** Opening Records supplied block **

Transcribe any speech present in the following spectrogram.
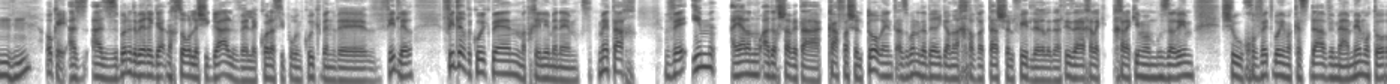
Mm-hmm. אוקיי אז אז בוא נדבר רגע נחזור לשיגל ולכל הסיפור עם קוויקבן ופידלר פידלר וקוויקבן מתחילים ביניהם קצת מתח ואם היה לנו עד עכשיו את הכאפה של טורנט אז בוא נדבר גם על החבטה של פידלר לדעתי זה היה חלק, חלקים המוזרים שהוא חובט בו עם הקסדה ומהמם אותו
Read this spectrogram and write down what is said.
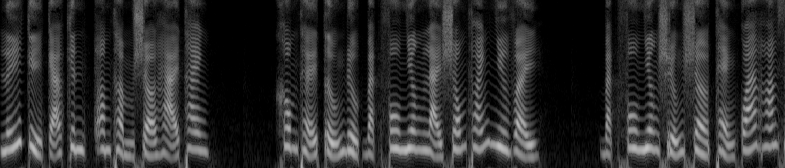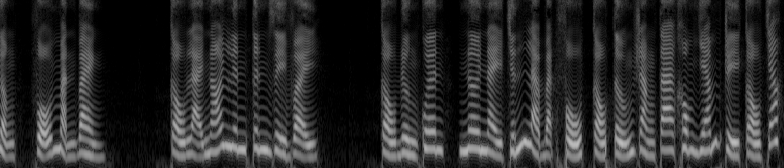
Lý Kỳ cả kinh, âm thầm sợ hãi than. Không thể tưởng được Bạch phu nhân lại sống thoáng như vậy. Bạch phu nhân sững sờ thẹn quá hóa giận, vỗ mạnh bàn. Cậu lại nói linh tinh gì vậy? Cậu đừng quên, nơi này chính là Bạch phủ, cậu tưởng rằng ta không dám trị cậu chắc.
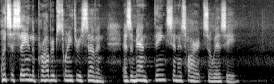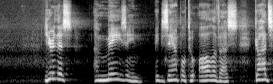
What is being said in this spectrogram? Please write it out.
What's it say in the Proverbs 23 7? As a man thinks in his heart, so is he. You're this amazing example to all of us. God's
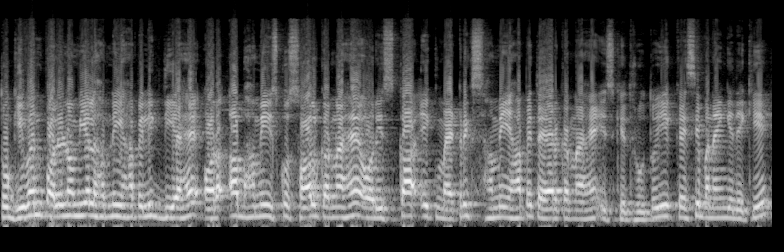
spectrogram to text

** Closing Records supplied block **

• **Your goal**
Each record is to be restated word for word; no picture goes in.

• **Response to this task**
Transcribe any speech present in the following spectrogram.
Mm-hmm. אוקיי אז אז בוא נדבר רגע נחזור לשיגל ולכל הסיפור עם קוויקבן ופידלר פידלר וקוויקבן מתחילים ביניהם קצת מתח ואם היה לנו עד עכשיו את הכאפה של טורנט אז בוא נדבר גם על החבטה של פידלר לדעתי זה היה חלק, חלקים המוזרים שהוא חובט בו עם הקסדה ומהמם אותו
Read this spectrogram and write down what is said.
Lý Kỳ cả kinh, âm thầm sợ hãi than. Không thể tưởng được Bạch phu nhân lại sống thoáng như vậy. Bạch phu nhân sững sờ thẹn quá hóa giận, vỗ mạnh bàn. Cậu lại nói linh tinh gì vậy? Cậu đừng quên, nơi này chính là Bạch phủ, cậu tưởng rằng ta không dám trị cậu chắc.
What is being said in this spectrogram? Please write it out.
What's it say in the Proverbs 23 7? As a man thinks in his heart, so is he. You're this amazing example to all of us. God's
spectrogram to text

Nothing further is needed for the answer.